_The task_: Your output must be the lines below from the line containing "Mel spectrogram. Within" to the line containing "Spectrogram of a recording, levels", both lines included, reproduced exactly and without pictures.

_Information given_:
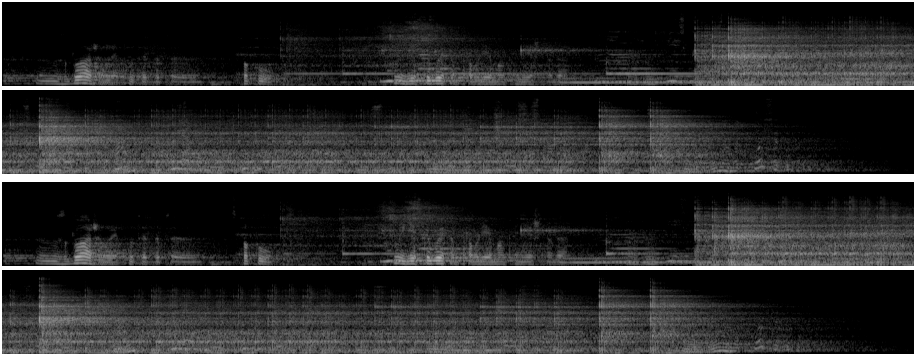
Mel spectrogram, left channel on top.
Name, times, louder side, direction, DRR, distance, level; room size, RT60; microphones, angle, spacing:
voice 1, 0.3-2.0 2.6-2.7 3.9-5.7 6.2-6.6 10.2-10.5 13.3-13.9 15.9-16.4, right 2 dB, 65° right, 8 dB, 0.9 m, -38 dB
sound 1, 1.4-1.5 2.1-2.9 3.1-4.2 5.2-5.3 6.9-14.8 15.1-15.2 15.6-15.8, equal, ahead, 5.5 m, -35 dB
sound 2, 2.8-13.3, equal, 80° right, 2.5 m, -49 dB
voice 2, 3.1-3.5 3.8-4.4 5.9-17.1, equal, 35° left, 1 dB, 2.2 m, -45 dB
Bass guitar, 5.6-11.8, left 2 dB, 45° right, 5.2 m, -50 dB
26.5 x 18.5 x 6.5 m, 2.9 s
head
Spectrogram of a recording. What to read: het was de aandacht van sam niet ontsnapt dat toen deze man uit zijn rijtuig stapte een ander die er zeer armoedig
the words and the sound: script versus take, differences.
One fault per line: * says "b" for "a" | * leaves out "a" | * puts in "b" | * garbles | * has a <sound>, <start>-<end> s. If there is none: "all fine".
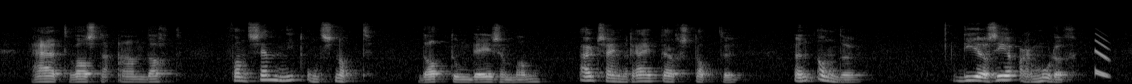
* has a chirp, 11.0-11.1 s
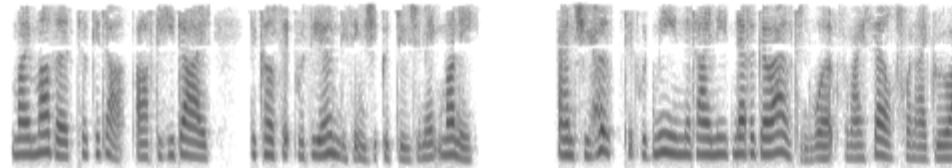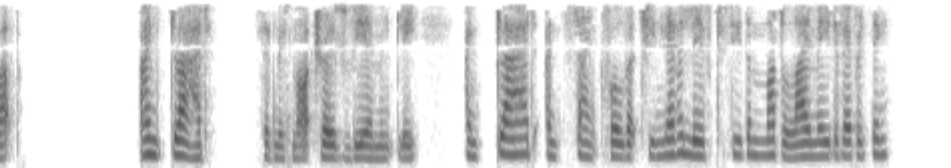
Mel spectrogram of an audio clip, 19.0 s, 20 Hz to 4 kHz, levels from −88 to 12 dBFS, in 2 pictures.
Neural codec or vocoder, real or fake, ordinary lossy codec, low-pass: none; real; MP3, 24 kbps; 3.6 kHz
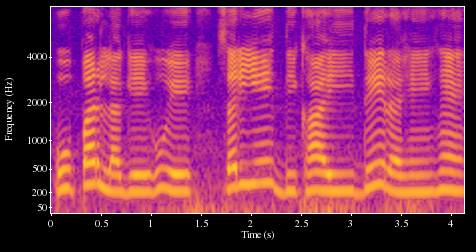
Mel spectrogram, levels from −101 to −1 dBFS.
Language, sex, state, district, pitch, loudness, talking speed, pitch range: Hindi, female, Madhya Pradesh, Katni, 225 Hz, -17 LUFS, 115 wpm, 215-255 Hz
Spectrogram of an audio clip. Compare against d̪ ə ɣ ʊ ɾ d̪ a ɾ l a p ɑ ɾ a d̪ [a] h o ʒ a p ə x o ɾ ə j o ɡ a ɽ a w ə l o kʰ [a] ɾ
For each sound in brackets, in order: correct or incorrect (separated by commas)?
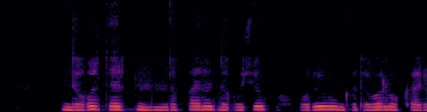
incorrect, incorrect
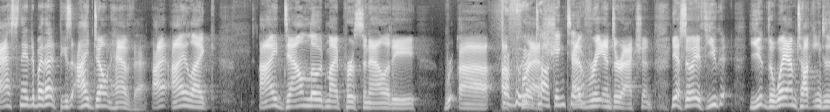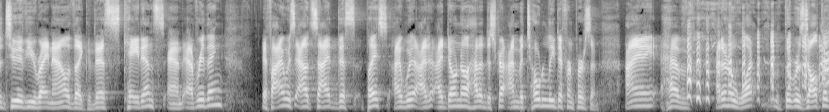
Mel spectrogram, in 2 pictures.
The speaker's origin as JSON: {"language": "English", "region": "Connecticut", "country": "United States", "said": "I'm from Connecticut"}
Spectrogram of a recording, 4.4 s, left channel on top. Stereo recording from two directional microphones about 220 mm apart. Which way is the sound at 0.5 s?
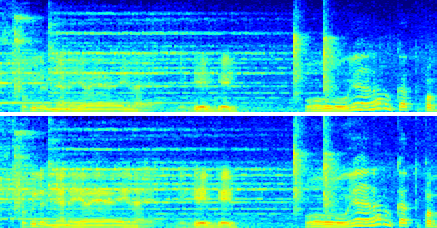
10° right (ahead or behind).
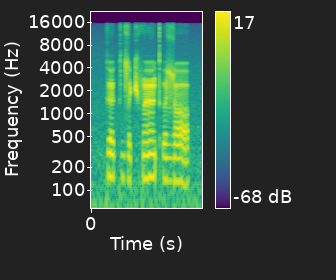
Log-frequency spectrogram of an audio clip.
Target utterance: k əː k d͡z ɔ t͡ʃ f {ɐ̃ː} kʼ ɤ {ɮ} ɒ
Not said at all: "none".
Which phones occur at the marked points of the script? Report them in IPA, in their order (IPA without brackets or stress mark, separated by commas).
ɐ̃ː, ɮ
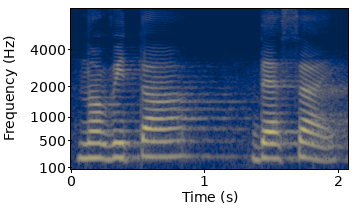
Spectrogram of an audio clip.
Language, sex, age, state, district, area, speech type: Goan Konkani, female, 18-30, Goa, Murmgao, rural, spontaneous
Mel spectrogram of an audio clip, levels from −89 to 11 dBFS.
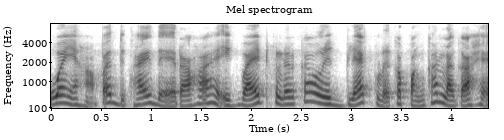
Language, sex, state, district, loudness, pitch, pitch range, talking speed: Hindi, female, Madhya Pradesh, Dhar, -20 LUFS, 230 Hz, 215-270 Hz, 260 wpm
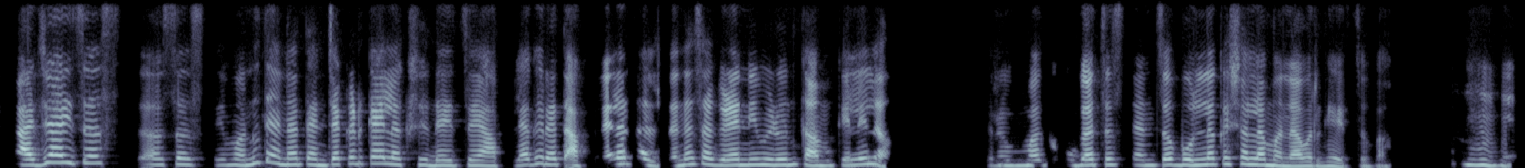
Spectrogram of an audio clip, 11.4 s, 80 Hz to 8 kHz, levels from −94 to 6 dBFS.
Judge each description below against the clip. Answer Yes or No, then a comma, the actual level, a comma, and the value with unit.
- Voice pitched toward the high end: Yes, very high, 255 Hz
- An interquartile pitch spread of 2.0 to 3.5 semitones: Yes, average, 2.8 semitones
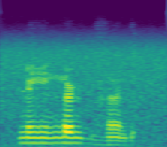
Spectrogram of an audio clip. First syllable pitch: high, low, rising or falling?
high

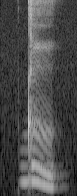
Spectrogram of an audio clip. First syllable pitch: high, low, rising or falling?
falling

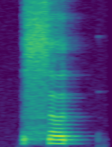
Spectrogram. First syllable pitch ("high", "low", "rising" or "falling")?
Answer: low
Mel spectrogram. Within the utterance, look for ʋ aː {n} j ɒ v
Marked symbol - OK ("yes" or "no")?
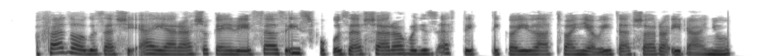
no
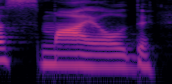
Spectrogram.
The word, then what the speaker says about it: smiled: SM 같은 경우에는 L 소리로 끝났죠. 그래서 유성음으로 끝났기 때문에 요를 통째로 발음하시면 돼요. 그래서 smiled smiled라고 소리 냅니다.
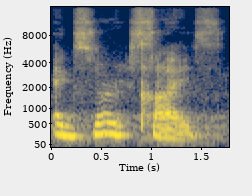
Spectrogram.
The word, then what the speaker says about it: exercise: let me interrupt sorry say exercise say okay egg eggs eggs says okay just follow me x x sir sir size size again x x okay now let's let's take the three syllables exercise exercise good job okay all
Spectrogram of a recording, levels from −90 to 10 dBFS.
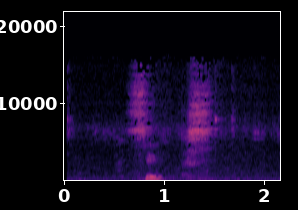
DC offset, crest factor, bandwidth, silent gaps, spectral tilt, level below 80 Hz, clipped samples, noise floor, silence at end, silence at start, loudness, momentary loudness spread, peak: under 0.1%; 20 dB; 16.5 kHz; none; -1 dB/octave; -82 dBFS; under 0.1%; -67 dBFS; 0 s; 0.05 s; -43 LUFS; 23 LU; -28 dBFS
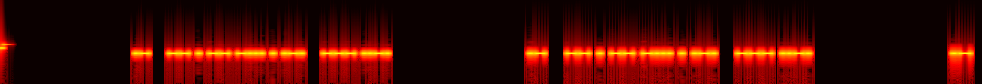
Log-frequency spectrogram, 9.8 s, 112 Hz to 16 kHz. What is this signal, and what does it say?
Morse code, heard as a keyed tone, about 35 wpm, 700 Hz. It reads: A MEMBER OF A MEMBER OF A
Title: Speed-Racing - Sets of 3 Words 28wpm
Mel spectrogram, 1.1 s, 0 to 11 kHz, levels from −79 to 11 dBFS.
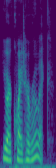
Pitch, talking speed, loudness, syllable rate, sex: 180 Hz, 215 wpm, -19 LUFS, 6.9 syllables/s, female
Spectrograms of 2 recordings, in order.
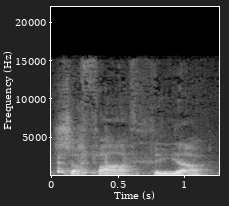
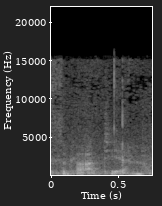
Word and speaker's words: Safathia: she has in her profile how to phonetically pronounce her name, and it says Safathia, TH. Well, everybody says Safatia.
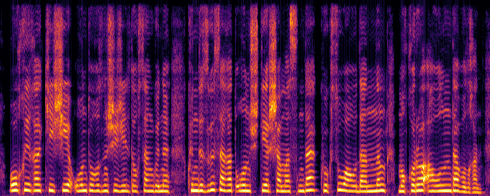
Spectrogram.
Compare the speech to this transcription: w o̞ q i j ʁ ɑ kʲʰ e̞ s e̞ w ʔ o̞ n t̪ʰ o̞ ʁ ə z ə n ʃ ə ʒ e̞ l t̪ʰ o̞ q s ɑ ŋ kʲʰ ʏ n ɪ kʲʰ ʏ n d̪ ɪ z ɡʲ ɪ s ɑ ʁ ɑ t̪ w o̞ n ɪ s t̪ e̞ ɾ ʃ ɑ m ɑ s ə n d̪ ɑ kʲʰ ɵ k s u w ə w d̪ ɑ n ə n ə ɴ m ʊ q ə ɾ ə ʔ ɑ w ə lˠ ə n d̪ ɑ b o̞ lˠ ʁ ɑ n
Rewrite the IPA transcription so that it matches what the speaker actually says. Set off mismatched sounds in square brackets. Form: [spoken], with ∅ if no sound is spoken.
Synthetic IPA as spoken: w o̞ q i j ʁ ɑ kʲʰ e̞ [ʃ] e̞ w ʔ o̞ n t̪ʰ o̞ ʁ ə z ə n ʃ ə ʒ e̞ l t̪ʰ o̞ q s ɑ ŋ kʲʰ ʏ n ɪ kʲʰ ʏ n d̪ ɪ z ɡʲ ɪ s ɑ ʁ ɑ t̪ w o̞ n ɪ [ʃ] t̪ e̞ ɾ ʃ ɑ m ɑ s ə n d̪ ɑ kʲʰ ɵ k s u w [ɑ] w d̪ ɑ n ə n ə ɴ m ʊ q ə ɾ ə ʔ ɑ w ə lˠ ə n d̪ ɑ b o̞ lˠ ʁ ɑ n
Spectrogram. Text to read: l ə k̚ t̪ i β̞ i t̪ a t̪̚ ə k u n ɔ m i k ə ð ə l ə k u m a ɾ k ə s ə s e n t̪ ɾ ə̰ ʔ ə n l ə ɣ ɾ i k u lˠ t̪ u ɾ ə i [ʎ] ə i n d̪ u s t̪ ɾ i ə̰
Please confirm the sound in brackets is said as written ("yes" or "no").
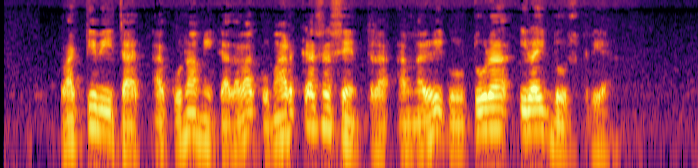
no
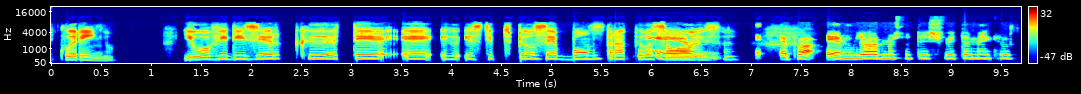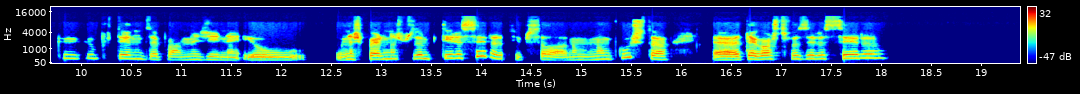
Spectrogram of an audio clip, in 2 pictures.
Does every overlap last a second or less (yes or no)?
yes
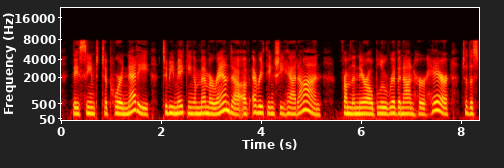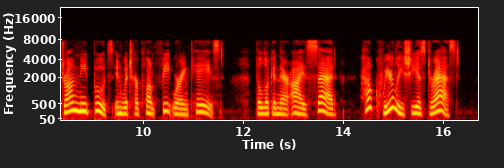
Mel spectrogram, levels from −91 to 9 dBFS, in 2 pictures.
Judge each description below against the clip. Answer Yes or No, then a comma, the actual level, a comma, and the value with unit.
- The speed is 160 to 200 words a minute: Yes, average, 170 wpm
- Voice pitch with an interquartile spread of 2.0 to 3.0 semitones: No, average, 3.4 semitones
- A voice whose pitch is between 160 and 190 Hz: Yes, medium, 185 Hz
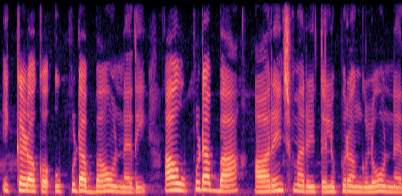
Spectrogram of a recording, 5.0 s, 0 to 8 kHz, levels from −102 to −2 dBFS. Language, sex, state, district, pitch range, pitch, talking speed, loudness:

_Reply_:
Mel spectrogram. Within the utterance, look for ʋ aː {n} j ɒ v
Marked symbol - OK ("yes" or "no")?
no
Spectrogram.
The word, then what the speaker says about it: smiled: SM 같은 경우에는 L 소리로 끝났죠. 그래서 유성음으로 끝났기 때문에 요를 통째로 발음하시면 돼요. 그래서 smiled smiled라고 소리 냅니다.
Spectrogram.
The word, then what the speaker says about it: exercise: let me interrupt sorry say exercise say okay egg eggs eggs says okay just follow me x x sir sir size size again x x okay now let's let's take the three syllables exercise exercise good job okay all
Spectrogram of a recording, levels from −90 to 10 dBFS.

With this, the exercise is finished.